By Trevor Clay
The key to success in a commercial real estate tranaction is assembling the right “transaction team.” Whether you are buying, leasing, or selling a commercial property, engaging the right consultants will add significant value and decrease risk.
Depending on the nature of the deal, the team may be comprised of any or all of the following: legal counsel, accountant, mortgage broker/lender, engineers (mechanical, structural, electrical, geotechnical, environmental), architects, interior designers, appraisers and a real estate broker.
The role of each of these groups is important to understand so that, as a client, you do not expect one to cover a scope that they do not have the expertise in.
Real estate broker — A qualified broker’s initial role should be to negotiate the business terms of the agreement, however, if the right broker is chosen, can add significantly more value in leading the transaction. The broker should be able to provide expertise and advice to their client as to what potential risks exist in the transaction and who to engage to assess these risks fully. Choosing the right broker for a specific transaction with the appropriate experience is of paramount importance.
Legal counsel — Not all lawyers are created equal as it relates to commercial real estate transactions.

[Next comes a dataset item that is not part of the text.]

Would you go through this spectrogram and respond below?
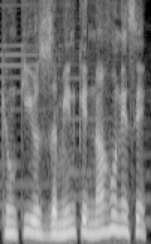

It is important to determine whether your chosen counsel, or someone in their firm, has experience in negotiating and closing property sale transactions or lease transactions, as each require separate experience. A lawyer with extensive experience in sale transactions may not know a great deal about what is reasonable in a commercial lease and vice versa.
Accountant — It is important to engage a professional accountant to review the financial implications of each transaction before entering into a negotiation and to determine whether there are alternative deal structures that can be beneficial to both sides.
Mortgage broker/lender — A commercial mortgage broker and lender can both provide financing options for a transaction, however, the primary difference is that a mortgage broker can “shop” the market through a wide variety of lending sources, while a lender can only speak to its internal sources of funds. A mortgage broker will charge a fee in the event it is able to successfully deliver the necessary financing, however, often the value they deliver is in excess of this cost.
Engineers, architects, interior designers — Depending on what is involved in the transaction, a combination of building and property consultants will likely be required. Some of these requirements are driven by information required by the lender (for example, environmental and building condition reports), and some are driven by a need to understand the costs resulting from the transaction. Choosing the right combination of these consultants is pivotal to reducing risk.
Appraiser — While the primary role of an appraiser is to establish value for financing purposes, the appraiser can also serve as an independent advisor to assess potential redevelopment value and prepare feasibility studies for a project. A quality appraiser will use relevant comparables to assess a property’s value, but will also be able to forecast what type of risk factors should be included in a long-term cash flow analysis.
Unless an existing relationship exists that has proven successful with a professional in each one of these areas, interviewing multiple people in each of these specialties to assess their abilities will be time well spent. A professional commercial real estate broker should be able to provide guidance in terms of what specialties are needed and who to speak with in each one.
(Trevor Clay is the chair of the Commercial Division of WinnipegREALTORS®.)